A week or so ago my new friend Doug wondered about some gardening advice on the radio: would adding vodka to paperwhite narcissus make the flowers less “floppy?” The explanation he’d heard was that alcohol would burn the roots and reduce stem growth. Then today I received an email newsletter with the same intriguing information. This newsletter referred to a 2006 article that appeared in HortTechnology as the source of this information.
The study by Miller and Finan has generated a lot of interest in the gardening community, especially this time of year as people get ready to force bulbs for indoor blooms. Unfortunately, that enthusiasm isn’t evident among researchers. Neither the original authors nor any other researchers have continued this work; the HortTechnology paper has never been cited in any subsequent publication.
This is unfortunate – because inquiring minds want to know WHY alcohol causes narcissus stems to be shorter. Miller and Finan hypothesize that it’s simply an osmotic effect and allude to preliminary data that support this, “but additional work will be needed for confirmation.”
So I’ve looked into other scientific articles about ethanol and roots for insights into this phenomenon. There’s nothing on narcissus, but others have studied trees, forsythia, tomato and barley reactions to root-zone ethanol. In all of these cases, exposure to ethanol resulted in reduced root growth, decreased water uptake, and reduced leaf transpiration.
How does this translate to shorter stems and leaves? A reduction in water uptake and movement through the plant – that is, from roots through the stems and out of the leaves – can reduce movement of growth regulators like cytokinins from roots to stems and leaves. It can also mean that the plant contains less water and is less turgid as a result. Both growth regulators and cell turgidity are important in cell division and elongation. Reduced cell expansion will cause stems and leaves to be shorter and/or smaller as a result. This same phenomenon can be seen in plants grown under saline or droughty conditions: these plants are always smaller than their normal counterparts.
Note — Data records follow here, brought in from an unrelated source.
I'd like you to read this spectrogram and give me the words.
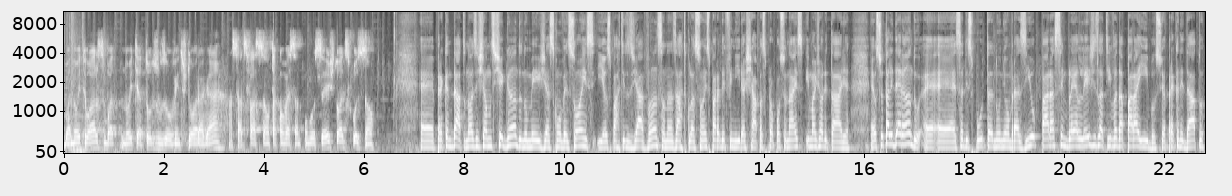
Boa noite, Alisson. Boa noite a todos os ouvintes do Hora H. A satisfação estar conversando com vocês. Estou à disposição. É, Pré-candidato, nós estamos chegando no mês das convenções e os partidos já avançam nas articulações para definir as chapas proporcionais e majoritária. É, o senhor está liderando é, é, essa disputa no União Brasil para a Assembleia Legislativa da Paraíba. O senhor é pré-candidato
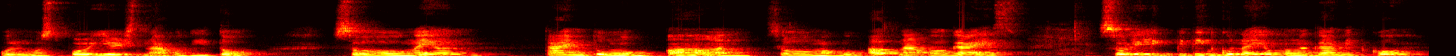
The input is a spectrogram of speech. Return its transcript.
almost 4 years na ako dito. So, ngayon, time to move on. So, mag-move out na ako, guys. So, liligpitin ko na yung mga gamit ko.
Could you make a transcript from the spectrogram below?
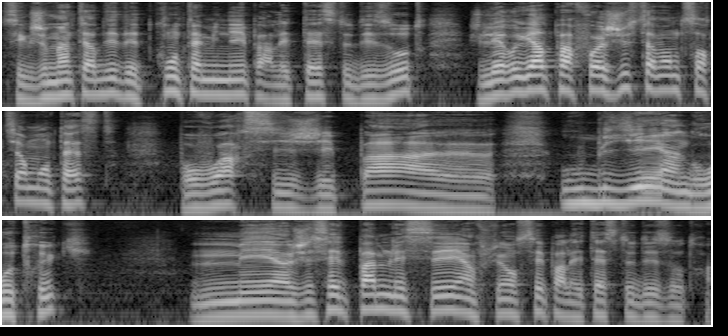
C'est que je m'interdis d'être contaminé par les tests des autres. Je les regarde parfois juste avant de sortir mon test pour voir si j'ai pas euh, oublié un gros truc. Mais euh, j'essaie de pas me laisser influencer par les tests des autres.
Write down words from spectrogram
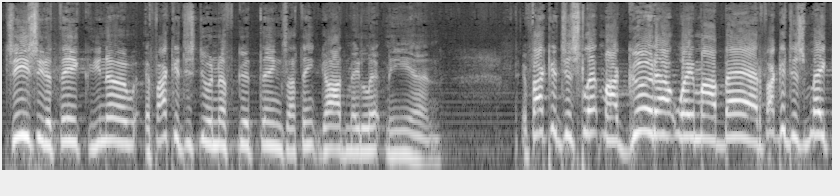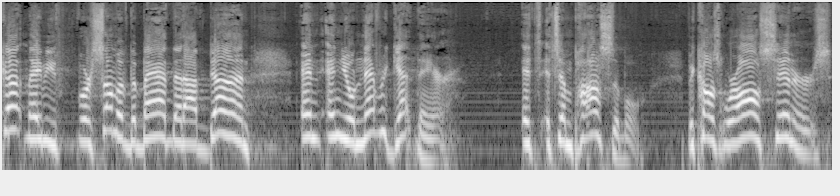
It's easy to think, you know, if I could just do enough good things, I think God may let me in. If I could just let my good outweigh my bad, if I could just make up maybe for some of the bad that I've done, and, and you'll never get there. It's, it's impossible because we're all sinners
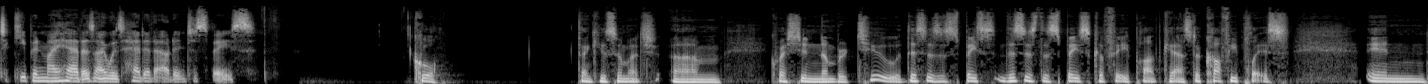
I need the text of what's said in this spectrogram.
to keep in my head as I was headed out into space. Cool. Thank you so much. Um, question number two. This is a space. This is the Space Cafe podcast, a coffee place. In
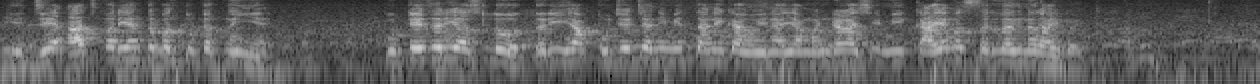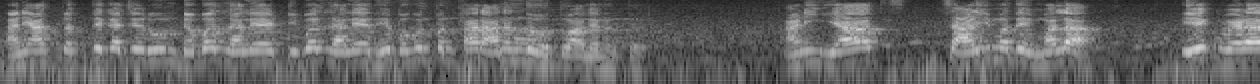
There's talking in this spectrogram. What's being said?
की जे आजपर्यंत पण तुटत नाहीये. कुठे जरी असलो तरी ह्या पूजेच्या निमित्ताने काय होईना या मंडळाशी मी कायमच संलग्न राहिलोय. आणि आज प्रत्येकाचे रूम डबल झाले आहेत टिबल झाले आहेत हे बघून पण फार आनंद होतो आल्यानंतर. आणि या चाळीमध्ये मला एक वेळा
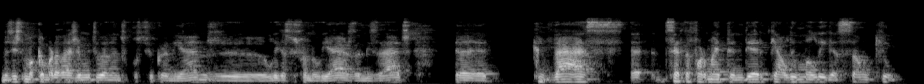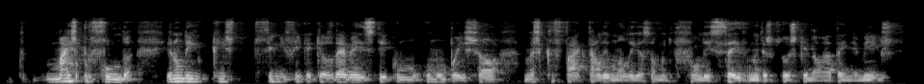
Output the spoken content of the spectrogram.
mas existe uma camaradagem muito grande entre russos e ucranianos, uh, ligações familiares, amizades, uh, que dá, uh, de certa forma, a entender que há ali uma ligação que mais profunda. Eu não digo que isto significa que eles devem existir como, como um país só, mas que de facto há ali uma ligação muito profunda e sei de muitas pessoas que ainda lá têm amigos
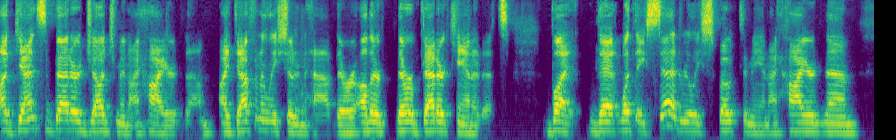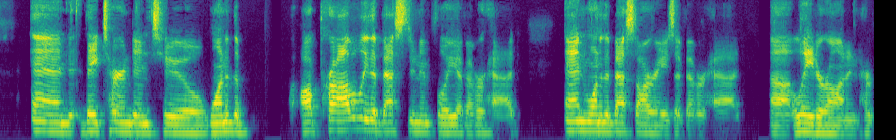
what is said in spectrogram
against better judgment, I hired them. I definitely shouldn't have. There were other, there were better candidates, but that what they said really spoke to me, and I hired them, and they turned into one of the uh, probably the best student employee I've ever had, and one of the best RAs I've ever had uh, later on in her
So what your grandmother used to warn you about is true – alcohol WILL stunt your growth!